Run-on sentences
Posted: 12 November 2013 05:18 AM   [ Ignore ]
Avatar
RankRankRankRankRank
Total Posts:  2993
Joined  2007-02-26

I just ran a sentence on, and it felt so right! I’ve never done it before and now I’m wondering what I’ve missed out on all these years.

Consider a sentence of the type:

If you find it has a white stripe above the spectrum, then it is not a black duck; it’s a mallard.

You’ll see here I’ve used a semi-colon. I would think this would be the widely accepted option.

Another acceptable option would be to start a new sentence, of course.

If you find it has a white stripe above the spectrum, then it is not a black duck. It’s a mallard.

Subtle difference of emphasis between these options but no doubt they will be passing the same factual information to the reader.

Somehow neither of these options quite capture the flow of this sentence (or these sentences). In my head, the final clause here has a more direct logical connection to the previous clause. They are a pair. The THEN points to two separate yet twinned resultant facts with equal weight.  I can’t think of a situation in which I would be more tempted to opt for the illegal comma than this one.

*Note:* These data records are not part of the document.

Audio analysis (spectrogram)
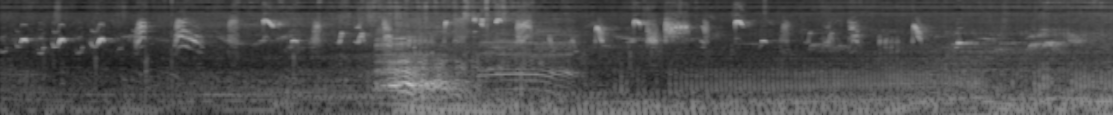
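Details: Tame cattle in a herd of dozens returning calmly to the barn from pasture: one loud, arching moo about four seconds in, with busy bird chirping and twittering around it and a steady low rumble underneath.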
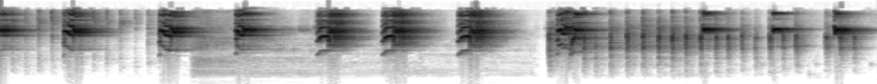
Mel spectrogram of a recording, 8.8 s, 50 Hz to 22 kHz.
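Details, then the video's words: Lovebird aged five months, a fighter-type singer, giving a long string of loud, rasping, high chattering bursts roughly every three-quarters of a second, followed by a quick stuttering chatter and more clipped shrill notes. "Love bird umur 5 bulan fighter"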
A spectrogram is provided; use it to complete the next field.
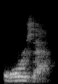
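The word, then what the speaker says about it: orgeat: then this is the secret ingredient this is orac It's a a Turkish uh syrup made from almonds it's spelled o r g a t but it's actually pronounced orzac it has a very almond bubblegum flavor if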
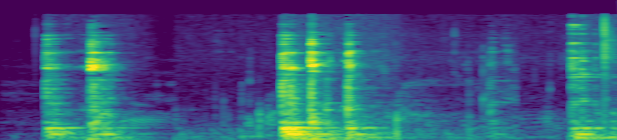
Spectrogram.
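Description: Teacups of tea clink together in a toast, with a few bright, sharp taps in quick bursts, mixed with faint handling noise and soft murmuring.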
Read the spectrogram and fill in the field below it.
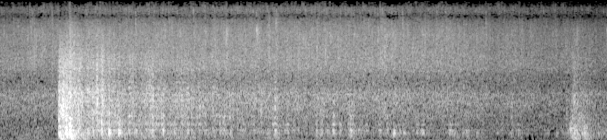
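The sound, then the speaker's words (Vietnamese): A thunderstorm with steady, heavy rain hissing throughout, broken by a loud thunderclap near the start that rumbles on, and a softer crack of thunder near the end. “Hôm nay thấy sấm giang chớp giật thì ai nấy đều quỳ cả xuống”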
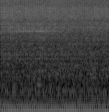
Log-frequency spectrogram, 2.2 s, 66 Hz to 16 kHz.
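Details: Mahindra XUV500 diesel after engine overhaul (it had overheated from a coolant leak and developed a tapping noise): deep, steady idle with an even beat, no knocks or rattles; smooth and healthy.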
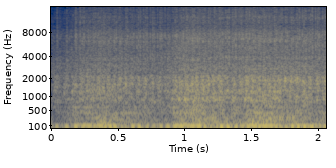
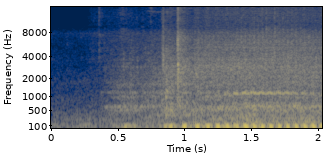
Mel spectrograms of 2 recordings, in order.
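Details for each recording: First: Yamaha NMAX V2 scooter revved lightly: fast metallic rattle rising with engine speed, reportedly louder on cold start and slightly quieter once warm; crushed camshaft bearing. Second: Yamaha NMAX V2 scooter after replacing the crushed cam bearing, gaskets and O-rings at radiator hose, thermostat and water pump: fires and settles into a quick, even idle with no tapping or earlier chirping; now quiet and healthy.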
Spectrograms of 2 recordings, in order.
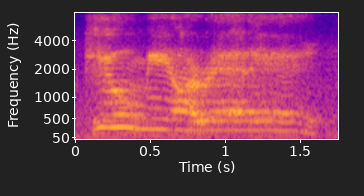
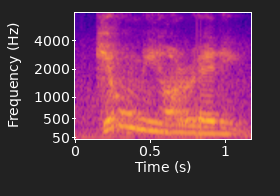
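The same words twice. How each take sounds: First: Higher, slower, drawn-out eerie plea. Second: Mumbled sleep-talking plea; eerie mumbled plea. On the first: Wife repeats her sleep plea, slower and higher. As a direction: stretch it out like a haunted moan. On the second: Wife murmurs in her sleep, eerie sleep talk. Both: Retold or imitated.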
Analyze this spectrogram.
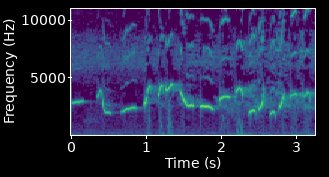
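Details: Endemic crested white-eye, a male from East Nusa Tenggara, gives a clear drawn-out whistle, then a swift string of bright, swooping notes repeated several times a second, with a faint steady hiss behind.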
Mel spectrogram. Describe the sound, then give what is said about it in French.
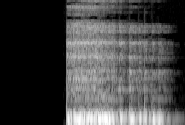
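One deep inhalation through the nose as part of a calming breathing routine. It is a single breathy draw of about a second, fairly loud and alone, that starts abruptly and fades at the end. “Donc, je vais faire inspiration par le nez.”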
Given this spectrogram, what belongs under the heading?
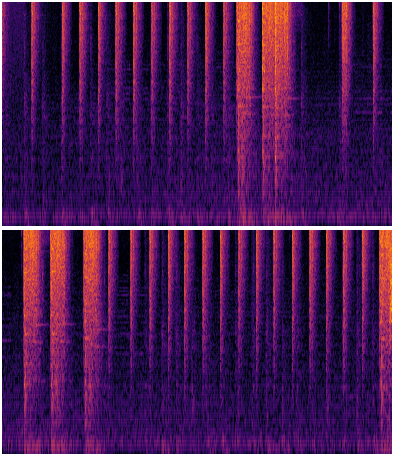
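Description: An elite welder tool in Space Engineers, a space building game, gives a steady run of sharp mechanical clicks and taps in a regular rhythm, broken by a few louder, longer hissing bursts, with no voices.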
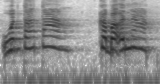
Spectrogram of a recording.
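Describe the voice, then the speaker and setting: An actress playing a caring young farm daughter in a radio drama, earnest and reassuring, with an Ilocano accent. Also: female voice, extremely high pitch, fairly even intonation, measured pace, a bit bright, roomy sound.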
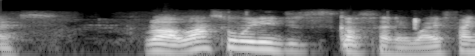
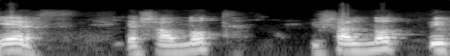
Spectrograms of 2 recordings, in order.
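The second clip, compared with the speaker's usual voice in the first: put-on Scottish accent. Speaker taking on the next part, in Scottish accent. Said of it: "I think I'll do this in my Scottish accent".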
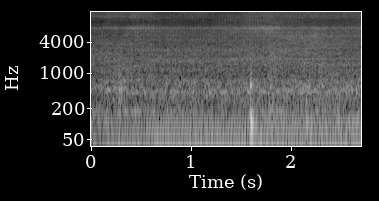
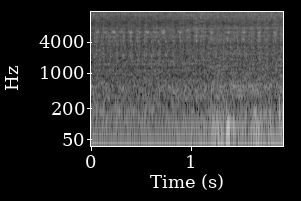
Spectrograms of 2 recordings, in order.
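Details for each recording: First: Barn-find Mini, sat over a year, idling after spray applied onto the belt pulleys: squeal instantly improved, even steady idle with one brief click; engine reached temperature unusually quickly, within three or four minutes. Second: Barn-find Mini, sat over a year, started on a new battery, idling around 1000 rpm: even idle with a faint thin high-pitched belt squeal; otherwise no abnormal noises, new belt considered.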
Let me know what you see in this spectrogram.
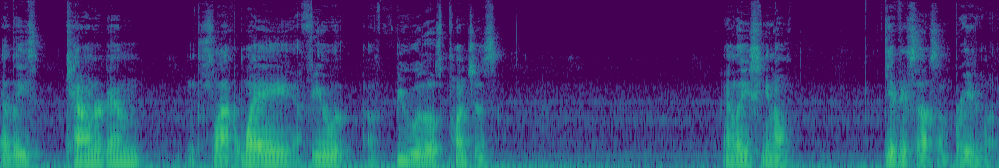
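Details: Adult male with lifelong cerebral palsy and speech difficulty since childhood: speech affected by cerebral palsy.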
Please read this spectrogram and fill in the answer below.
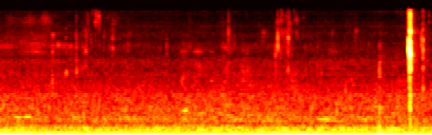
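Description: Quiet, soft chewing with faint mouth clicks, over a steady low electrical hum.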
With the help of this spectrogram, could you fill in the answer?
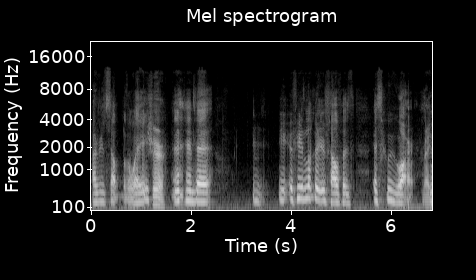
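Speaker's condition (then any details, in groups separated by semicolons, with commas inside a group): Mild cerebral palsy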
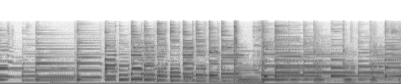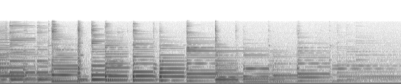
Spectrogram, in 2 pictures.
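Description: Acoustic guitar playing a blues instrumental passage, a quick run of plucked notes. The notes thin out towards the end and a final chord is left ringing to close the song.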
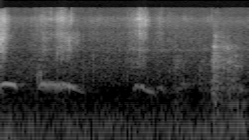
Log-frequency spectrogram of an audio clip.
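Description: A dove cooing: three low coos, the middle one the longest, with a light rustle or click at the start and again about one and a half seconds in.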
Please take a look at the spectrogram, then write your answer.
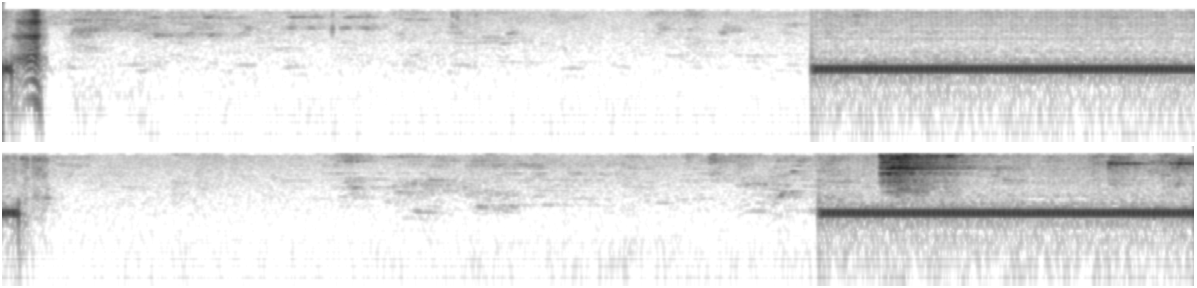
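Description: signal or alarm, telephone dial tone

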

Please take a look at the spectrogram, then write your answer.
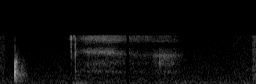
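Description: human body sound, coughing

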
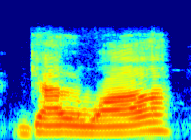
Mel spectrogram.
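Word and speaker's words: Galois: that I gotta mention galwa g-a-l-o-i-s however you want to pronounce it and uh that guy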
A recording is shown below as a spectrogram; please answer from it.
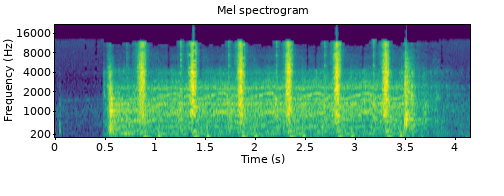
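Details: Hamm DV3K roller/packer bought inoperable at auction, cranked after work on it with oil pressure present: slow rhythmic cranking about two compression beats a second for three seconds, never fires; cranks but won't start.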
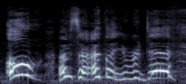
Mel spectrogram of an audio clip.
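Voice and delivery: very high mock-startled voice; squeaky quoted apology. Acts character's startled apology.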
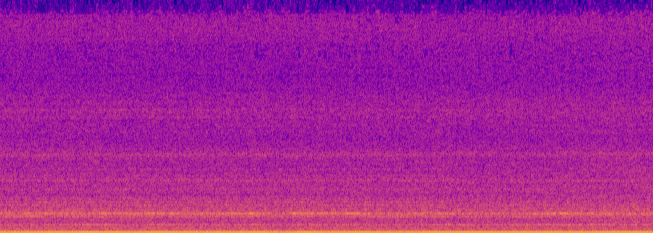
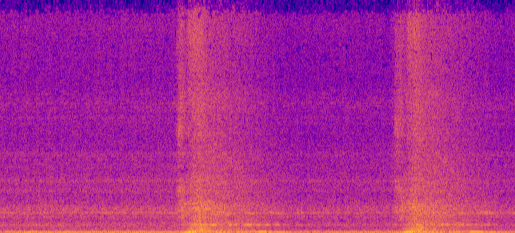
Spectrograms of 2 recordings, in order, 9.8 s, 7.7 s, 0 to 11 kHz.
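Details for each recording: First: Rebuilt small block Chevy V8 in a dump truck on first startup, air filter off, timing not yet set, 50 lb oil pressure: faint steady high whistle over heavy even idle rumble; source uncertain, possibly the open intake without air filter. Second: Rebuilt small block Chevy V8 in a dump truck, run at idle just after first startup, with the manual choke unhooked and timing not yet set. Steady, even idle with two throttle blips and no knocking; it knocked badly before the rebuild. Normal idle.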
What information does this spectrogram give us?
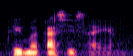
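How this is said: It is said in a warm, affectionate tone. The speaker calls it right. "yang dia senang itu adalah waktu saya dan dengan nada yang seperti ini"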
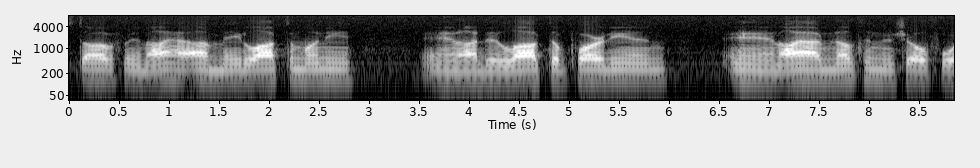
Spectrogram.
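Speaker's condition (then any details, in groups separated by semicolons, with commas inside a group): Brain injury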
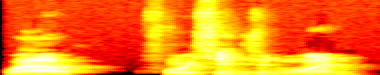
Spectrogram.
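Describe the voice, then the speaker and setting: A man with a fairly high voice hosts a scripted comedic commentary. He sounds sarcastic and pedantic, picking at each point as he reads. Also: takes it slowly, fairly bright tone, breathy edge, faint music behind. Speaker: host of a movie-criticism parody video.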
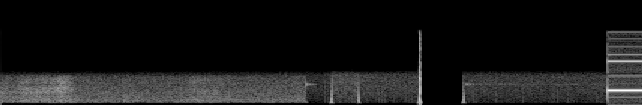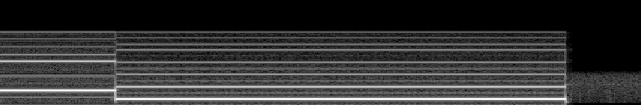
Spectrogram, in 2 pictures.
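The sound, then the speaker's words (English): Radio static and a few sharp clicks, then EMS dispatch paging tones for Clear Valley EMS, second due: a loud steady higher tone held for one second, followed by a lower tone held for about three seconds. “Clear Valley EMS, disregard your tones.”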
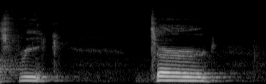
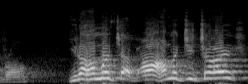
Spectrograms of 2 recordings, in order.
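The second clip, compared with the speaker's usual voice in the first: ordinary talk, nothing marked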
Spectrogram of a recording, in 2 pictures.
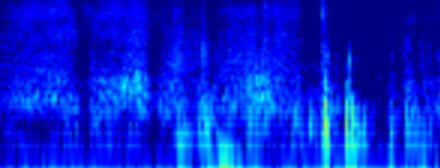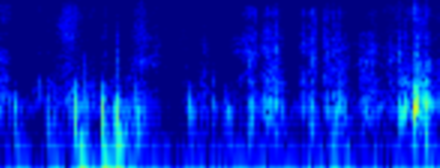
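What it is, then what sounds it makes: Leather sneaker upper, scratched. Fingertips and nails rub and scratch the leather upper of an empty white leather high-top sneaker held up close. The sound is a quiet, continuous mix of dry scratching and soft rubbing, with occasional sharper scrapes and light crinkly taps.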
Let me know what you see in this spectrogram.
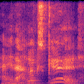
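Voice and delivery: very high, startled, surprised tone. Turning a christmas pudding out onto a plate, surprised. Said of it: "I don't know why I sound surprised".

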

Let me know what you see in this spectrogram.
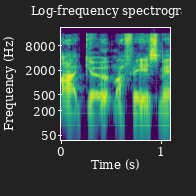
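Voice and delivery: ordinary talk

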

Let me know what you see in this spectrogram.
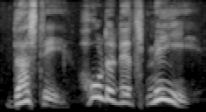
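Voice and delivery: composed, cool, quiet, calm voice. In the dark, a figure stops Dusty from swinging, in a cool, quiet voice. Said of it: "a cool, quiet voice said".

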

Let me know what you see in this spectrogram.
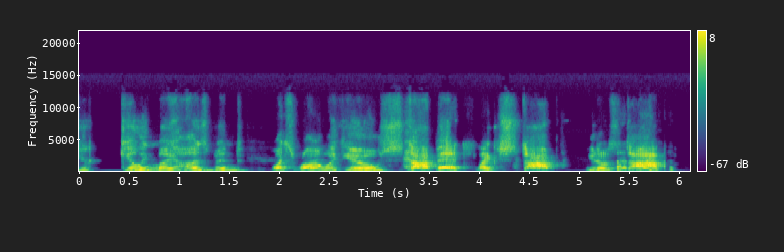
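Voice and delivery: put-on, very high, furious, livid scolding tone. Retelling how the writing partner's wife confronted him: imitating a livid wife. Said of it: "she was livid".

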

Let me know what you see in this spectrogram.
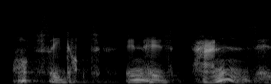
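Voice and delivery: slow, drawn-out, hissing creature voice. Reading the story aloud, voicing Gollum in his scene with Bilbo: Gollum's hissing whisper. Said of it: "a small, slimy creature. ... up came [name] and whispered and hissed. ... he hissed".

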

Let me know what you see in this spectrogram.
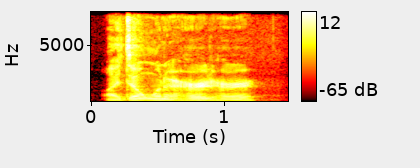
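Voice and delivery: plain reading voice

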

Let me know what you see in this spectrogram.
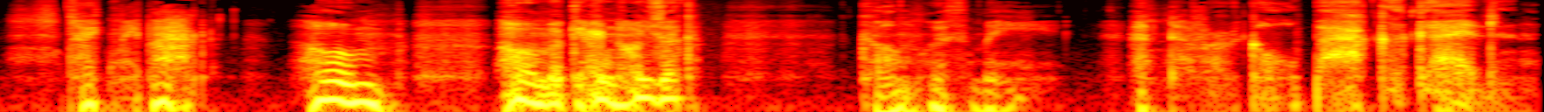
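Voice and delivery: slow, horrified whisper. A woman speaks to a man before he can say a word: horrified whisper. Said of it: "she whispered with a look of horror".

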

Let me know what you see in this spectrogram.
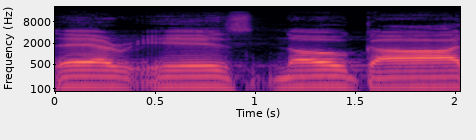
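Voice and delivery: very deep synthesized robotic computer voice. Describing a man whose computer talked for him, the speaker is imitating a computer speech voice. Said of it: "he'd talk like this".

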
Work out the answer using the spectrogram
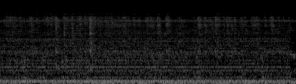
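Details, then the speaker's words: Ford 6.7L diesel after replacing broken fuel water separator valve, ignition cycled without starting: steady, even electric hum at constant pitch as the lift pump refills the separator; normal fuel pump priming. "it's pumping a lot of fuel filling that separator back up kind of the same thing you do with the fuel filter change"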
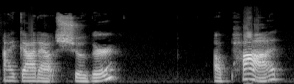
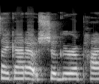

If you find it has a white stripe above the spectrum, then it is not a black duck, it’s a mallard.

How do you feel about all this?

Profile
 
 
Posted: 12 November 2013 06:44 AM   [ Ignore ]   [ # 1 ]
RankRankRankRankRank
Total Posts:  3421
Joined  2007-01-29

it is not a black duck, it’s a mallard

The only thing wrong with this as far as I’m concerned is the discrepancy between “it is” and “it’s,” which feels slightly unnatural to me.  That’s the only thing I’d query if I were copyediting it.

Profile
 
 
Posted: 12 November 2013 08:54 AM   [ Ignore ]   [ # 2 ]
Avatar
RankRankRankRankRank
Total Posts:  2785
Joined  2007-01-31

Many, if not most, punctuation guides allow for commas separating independent clauses if at least one is short (as here) and they have a close logical connection (as here).  Miss Thistlebottom might call this a run-on sentence, I wouldn’t.

Profile
 
 
Posted: 12 November 2013 02:40 PM   [ Ignore ]   [ # 3 ]
Administrator
Avatar
RankRankRankRankRank
Total Posts:  4611
Joined  2007-01-03

A semicolon would be the absolutely correct way to do it, but Dr. T is right, a comma is okay here. A dash would work too, but that might be too much emphasis. I wouldn’t correct it to a period/full stop; while also orthographically correct, that would sever the close relationship the two clauses have.

I agree with Languagehat; it is and it’s should be parallel.

Profile
 
 
   
 
 
‹‹ BL: polite      Help with "in like Flynn" ››